“And if you’re not upwardly mobile, you won’t have money to get a really great education and you need a really great education so you can stay upwardly mobile so our whole lineage and generation can be upwardly mobile so that you can make more money and work more hours and look at your cell phones more often and get bound up completely in technology so you can marry someone who is as busy as you are so you don’t see each other and you’ll pass each other in the night so you have that kind of life. So I’m really concerned about you!”



What would happen if some of our kids discovered what God made them to do and didn’t make so much money and went to work every day and loved it instead of sixty to seventy percent of all Americans who hate their job, and were well content and learned to live on what they had and didn’t live with overwhelming debt and just had great peace and great contentment and a great relationship? Would most of us, as parents, be okay with that?

You see, you need to understand that there is a battle for the soul of your kids and the money talk and then for your kids getting, “It’s not my money, it’s not my time, these aren’t my talents, I’m going to be held accountable. God’s goal is He wants me to experience joy with Him.”

Have you had this kind of talk with them? Are those the kind of values they have? That’s what sets them up for success.

Sixth, there’s Old Testament roots here. Genesis chapter 1 verses 26 to 28 and Job chapter 1:20 and 21. And I give those just as reference. All I want you to see is God says in Genesis 1, “Let us make man,” or, “mankind in our image,” and then He says, “We’re going to make them the stewards over all the earth. They’re going to be co-regents and co-creators and we’re going to entrust the entire planet to them.”

Job will say, “Naked I came into the earth, and naked I will leave.” This is after he has lost everything. Everything that we would say would fulfill your life, family is gone, money is gone, his real estate. Everything is gone.

But Job had an interesting perspective. He said, “I came into the world naked, I’m going to leave the world naked. If God owns everything, everything He gave me was His right to give me, and if He owns it, He can take whatever away since it’s His, whenever He wants to.” Here’s the deal, “Blessed be the name of the Lord.”

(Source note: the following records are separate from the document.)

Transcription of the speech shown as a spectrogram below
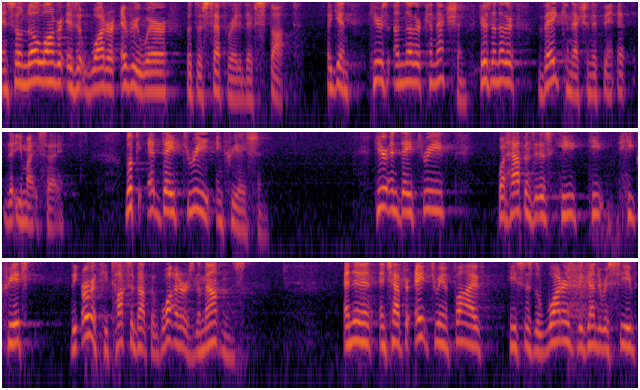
And so no longer is it water everywhere, but they're separated. They've stopped. Again, here's another connection. Here's another vague connection, if, uh, that you might say. Look at day three in creation. Here in day three, what happens is he, he, he creates the earth. He talks about the waters, the mountains. And then in, in chapter 8, 3, and 5, he says, The waters begun to receive,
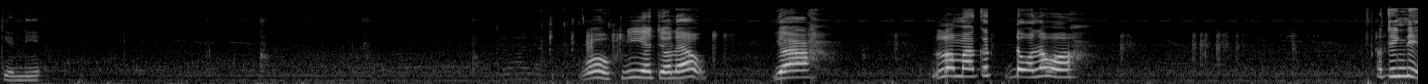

The only thing, this is a little window called time, and all eternity, my heart’s going to be aligned with Him. Now, did Job like it? No. Was he emotionally ticked off? Yes. Did he share it honestly with God? Yes. And as he grew and went through the process, God actually multiplied many times over what he originally had.

But you need to understand, we have some of our kids who are walking away from God. I just talked with a guy last week and he has a late teenager, early college-aged son and he came to me and he said, “Dad, you know, I’m just, I’m done with being a Christian.” And his dad said, “Why?” “Well, hey, and, you know. The Bible says you’re supposed to pray and I prayed really hard about this and this and I’ve been praying about it for months and God hasn’t given it to me. If He’s not giving me what I want, why should I follow Him?”

Do you understand his theology? God owes me, the God that created all that there is and sent His Son to die in my place, His primary job is to make me self-fulfilled, give me what I want, I’m a consumer. And if God doesn’t show up on time with giving me what I want, how I want it, He’s gone.”

Do you understand how opposite that is? How warped that is? That’s not a theology of stewardship. That’s a theology of narcissism. That’s a theology of consumerism. And that’s a theology of materialism.

And if you don’t start young and teach your kids a theology of stewardship, they will grow up thinking more and more and more will satisfy, God owes them as well as everyone else. And when they don’t get what they want, when they want it, they’re devastated.

But it plays over more than just money. When the marriage isn’t what they want, how they want it, they’ll find someone new. Theology of stewardship, the money talk, is so, very, very important.